There’s still some debate about how it works and how it spreads. But in some ways, the virus, also referred to as Gold­en­Eye, is even more pow­er­ful, and nas­ti­er, than WannaCry.

Bob Sul­li­van, jour­nal­ist and one of the found­ing mem­bers of

The list of vic­tims is impres­sive, and alarm­ing. Petya hit big banks, law firms, ship­ping com­pa­nies, and even nuclear facil­i­ty Chernobyl.

Accord­ing to secu­ri­ty firm Bit­de­fend­er, they include: “Chernobyl’s radi­a­tion mon­i­tor­ing sys­tem, DLA Piper law firm, phar­ma com­pa­ny Mer­ck, a num­ber of banks, an air­port, the Kiev metro, Dan­ish ship­ping and ener­gy com­pa­ny Maer­sk, British adver­tis­er WPP and Russ­ian oil indus­try com­pa­ny Ros­noft. The attacks were wide­spread in Ukraine, affect­ing Ukren­er­go, the state pow­er dis­trib­u­tor, and sev­er­al of the country’s banks.”

Relat­ed sto­ry: What Wan­naCry sig­nals for attacks using nation-state cyber weapons

Petya is both more viral and nas­ti­er because it doesn’t rely only on the so-called Eter­nal Blue vul­ner­a­bil­i­ty to spread—that’s the flaw found by the NSA that was leaked and pow­ered WannaCry.

Once a machine on a net­work is infect­ed, Petya can use a Win­dows util­i­ty tool to spread to oth­er machines, even if they are patched against Eter­nal Blue, accord­ing to secu­ri­ty firm BeyondTrust. It also appears to arrive at many infect­ed firms via phishing.

One sys­tem starts mass infection

Petya is dif­fer­ent and could be much worse,” said Morey Haber, vice pres­i­dent of tech­nol­o­gy at BeyondTrust.”The main take­away is that Wan­naCry only had one method to prop­a­gate. If a resource was patched, SMB was not exposed to the inter­net, or the user was run­ning a mod­ern OS (like) Win­dows 10, the ran­somware threat was mit­i­gat­ed. Petya builds on top of this by ini­tial­ly deploy­ing in mass via email, and it only takes one sys­tem to begin the infection.”

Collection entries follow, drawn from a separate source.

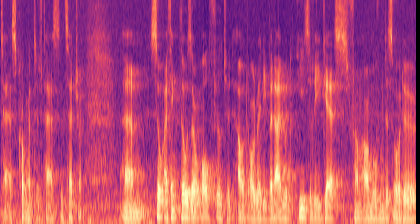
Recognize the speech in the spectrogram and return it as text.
tasks, cognitive tasks, etc. Um, so I think those are all filtered out already, but I would easily guess from our movement disorder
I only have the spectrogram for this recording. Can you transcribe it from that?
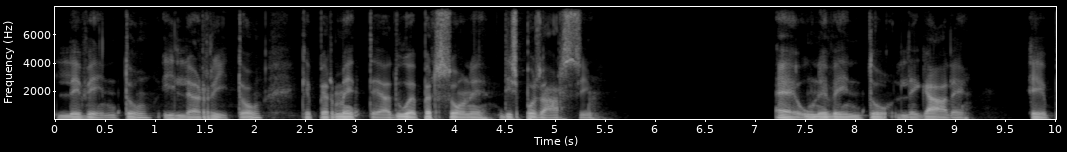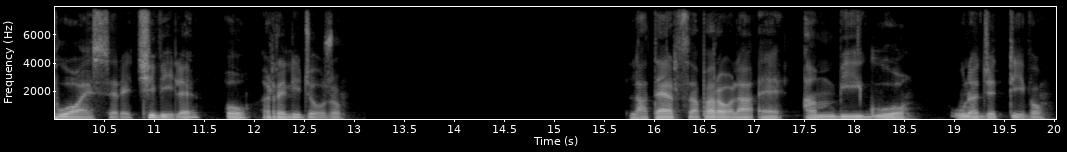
l'evento, il rito che permette a due persone di sposarsi. È un evento legale e può essere civile o religioso. La terza parola è ambiguo, un aggettivo.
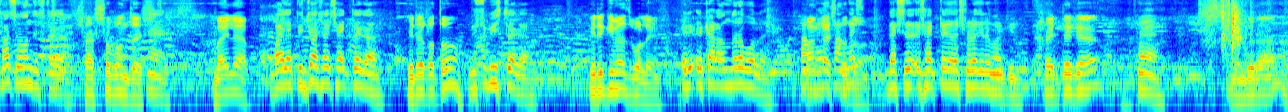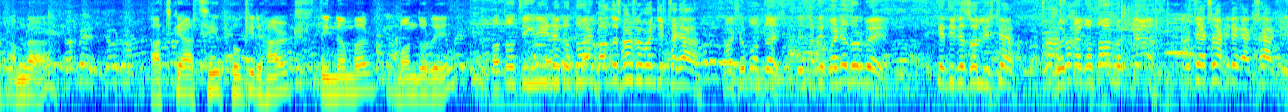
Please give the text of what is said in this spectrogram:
সাতশো পঞ্চাশ টাকা। সাতশো পঞ্চাশ। হ্যাঁ। বাইলা? বাইলা তিনশো ষাট টাকা। এটা কত? দুশো বিশ টাকা। এটা কি মাছ বলে? এর এর কাটা বলে। পাঙ্গাস কত? ষাট টাকা দেড়শো টাকা আর কি ষাট টাকা? হ্যাঁ। বন্ধুরা আমরা আজকে আছি ফকিরহাট তিন নম্বর বন্দরে। কত চিংড়ি এটা কত? গল্প ছশো পঞ্চাশ টাকা। ছয়শো পঞ্চাশ। কেজিতে কয়টা ধরবে? কেজিটা চল্লিশটা। লোটটা কত? লোটটা একশো আশি টাকা একশো আশি।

Vic­tims see a mes­sage warn­ing that their files are inac­ces­si­ble, and can only be restored by pay­ing $300 in bitcoins.

If you see this text, then your files are no longer acces­si­ble, because they have been encrypt­ed. Per­haps you are busy look­ing for a way to recov­er your files, but don’t waste your time. Nobody can recov­er your files with­out our decryp­tion ser­vice,” the virus mes­sage says.

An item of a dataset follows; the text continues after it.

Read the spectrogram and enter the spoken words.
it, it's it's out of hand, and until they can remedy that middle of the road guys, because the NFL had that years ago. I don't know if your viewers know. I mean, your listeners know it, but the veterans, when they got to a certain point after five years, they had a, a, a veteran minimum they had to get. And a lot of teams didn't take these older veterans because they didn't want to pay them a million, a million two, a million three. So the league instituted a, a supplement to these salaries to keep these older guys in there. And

Recov­ery not so easy

Petya also is nasty because in addi­tion to encrypt­ing files, it also encrypts the infect­ed computer’s mas­ter boot record, mak­ing recov­ery even more difficult.

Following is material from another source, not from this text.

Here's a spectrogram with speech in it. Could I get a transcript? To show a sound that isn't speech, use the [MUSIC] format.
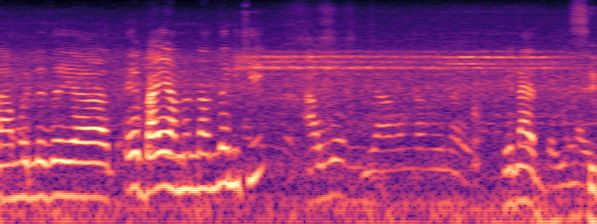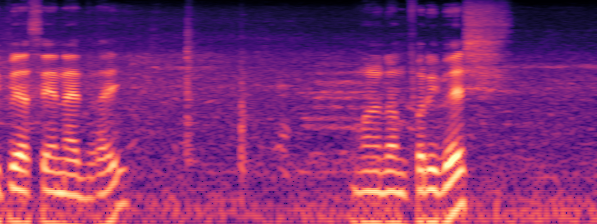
নাম হইলে যে এ ভাই আপনার নাম জানি কি। সিপি আছে এনায়েত ভাই। মনোরম পরিবেশ।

The U.S. Depart­ment of Home­land Secu­ri­ty said it is mon­i­tor­ing the sit­u­a­tion. While there are reports of indi­vid­ual U.S. com­pa­nies being hit, infec­tions appear more preva­lent in Europe.

US-CERT has received mul­ti­ple reports of Petya ran­somware infec­tions occur­ring in net­works in many coun­tries around the world,” said DHS in a state­ment. “Indi­vid­u­als and orga­ni­za­tions are dis­cour­aged from pay­ing the ran­som, as this does not guar­an­tee that access will be restored. Using unpatched and unsup­port­ed soft­ware may increase the risk of pro­lif­er­a­tion of cyber­se­cu­ri­ty threats, such as ransomware.”

U.S. still scram­bling on security

Petya actu­al­ly was ini­tial­ly dis­cov­ered in 2015; most ana­lysts say it was updat­ed after WannaCry’s suc­cess. Oth­ers are call­ing the attack an entire­ly new piece of malware.

The out­break is yet anoth­er sign U.S. secu­ri­ty is unpre­pared for the kinds of cyber attacks that are becom­ing more common.

Orga­ni­za­tions are still not patch­ing in a time­ly man­ner across all assets, and end users still have admin­is­tra­tive rights,” Haber said. “The com­bi­na­tion is how Petya is becom­ing a dev­as­tat­ing threat and mak­ing orga­ni­za­tions real­ize the strat­e­gy of patch­ing servers only is not acceptable.”

More sto­ries relat­ed to cyber attacks:
Why Wan­naCry por­tends com­ing surge in attacks launched via self-spread­ing worms
Why inse­cure soft­ware is the root of all problems
Man­ag­ing sur­pris­es before they hap­pen is key to effec­tive cybersecurity
Steps to avoid being infect­ed by the ran­somware pandemic


Posted in Featured Story, Fresh vulnerabilities